Several area ranchers, including Leo A. Duffy (1902-1986) and Percy V. Corporon (1900-1997) used the dipping vat and pens on the Slough Ranch to work their cattle.  The remains of the structure contain several sheets of tin roofing bearing the script “Abel B. Pierce, Collegeport, Texas” (a shipping address) on the underneath side.

After acquiring the ranch, Matagorda Land and Cattle Company managed its own cattle operation and share-cropped with several local farmers.  The Williams Brothers, Johnnie and Earl Lee “Babe” Williams and Don Fowler farmed rice acreage in the 1970’s and 1980’s.  Derril and G. W. Franzen worked for the Williams Bros. in the summers driving auger wagons during the rice harvest.  James R. Murry, Jr., grandson of Pierce’s long-time cowboy and foreman, Robert D. “Bob” Murry, farmed rice on the ranch for a number of years.

In 1992, Derril & Samantha and Gus & Ida Mae Franzen (parents of G. W. & Derril) began farming rice on the ranch as cash rent tenants, and in 1994, G. W., Derril and Samantha Franzen purchased the Slough Ranch herd from Matagorda Land & Cattle Company and leased the ranch for grazing.  In 2001, the ranch was offered to the Franzens who acquired it from Matagorda Land & Cattle Company.

The sale of Pierce Family lands was crucial to the colonization and development of early 20th Century Matagorda County.  The towns of Palacios, Blessing, Markham, Buckeye and Collegeport were all established on Pierce holdings. The fact that this prominent and influential family retained ownership of this ranch amid this period of development suggests that it was significant to them.  Jonathan Pierce, the Pierce Family and the subsequent owners and tenants have utilized, maintained and preserved the integrity of the land, natural resources and the structures that comprise the Pilkington Slough Ranch complex for well over 100 years.  The opportunity and privilege to visit a site with an original ranch house, barn, cowboy bunk house and other authentic buildings overlooking the Pilkington Slough for which it is named, enables one to visualize ranch life of long ago, and to see that care and appreciation of its history have been carried on by Matagorda Land & Cattle Company and the present owners, the Franzen Family.
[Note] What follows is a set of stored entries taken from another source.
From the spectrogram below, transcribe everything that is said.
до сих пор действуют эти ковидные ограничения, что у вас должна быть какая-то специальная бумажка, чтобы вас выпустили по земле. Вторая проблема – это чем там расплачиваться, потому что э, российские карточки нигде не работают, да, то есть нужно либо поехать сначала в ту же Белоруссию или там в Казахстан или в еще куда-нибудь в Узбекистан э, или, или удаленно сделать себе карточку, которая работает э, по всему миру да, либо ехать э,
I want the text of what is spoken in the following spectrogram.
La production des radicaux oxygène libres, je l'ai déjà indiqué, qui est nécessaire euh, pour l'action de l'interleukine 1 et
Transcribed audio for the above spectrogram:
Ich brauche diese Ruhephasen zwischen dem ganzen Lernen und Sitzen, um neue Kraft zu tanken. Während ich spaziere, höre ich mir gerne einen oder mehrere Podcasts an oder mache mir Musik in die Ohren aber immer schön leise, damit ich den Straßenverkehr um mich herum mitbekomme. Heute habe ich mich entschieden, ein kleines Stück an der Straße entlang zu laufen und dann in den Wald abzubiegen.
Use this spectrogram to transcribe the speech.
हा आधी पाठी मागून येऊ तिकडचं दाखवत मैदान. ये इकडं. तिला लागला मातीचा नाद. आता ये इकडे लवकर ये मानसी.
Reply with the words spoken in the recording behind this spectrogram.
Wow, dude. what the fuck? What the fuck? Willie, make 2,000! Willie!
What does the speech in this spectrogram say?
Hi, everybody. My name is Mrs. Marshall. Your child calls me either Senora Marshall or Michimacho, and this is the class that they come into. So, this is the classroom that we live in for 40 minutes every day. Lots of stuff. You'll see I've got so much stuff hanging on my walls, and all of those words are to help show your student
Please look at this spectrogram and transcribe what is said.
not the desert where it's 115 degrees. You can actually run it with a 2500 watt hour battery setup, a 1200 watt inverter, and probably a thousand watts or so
Also contributing to its significance, is the fact that Matagorda County is a rural county and the land is our priceless heritage.  In almost every decade in which a study has been made of the economy of Matagorda County, the conclusion resounds again and again, “Agriculture and cattle are the main economy.”    It is a testimony from the stewards of this land called “Pilkington Slough Ranch” that it be preserved for future generations.   

The Pilkington Slough Ranch, now known simply as the “Slough Ranch,” is a diverse eco-system comprised of approximately 2500 acres of native grassland, pasture land, farmland suited for both rice and dry crop cultivation, frontage on the Tres-Palacios Bay, and of course, the wetland marshes and flats along the Pilkington Slough whose meanders define the northern boundary of the ranch.  The slough affords refuge for many species of birds including migratory waterfowl, and has long been a fisherman’s paradise.


Copyright 2008 - Present by Carol Sue Gibbs
All rights reserved

Mar. 23
, 2008
Jun. 12, 2009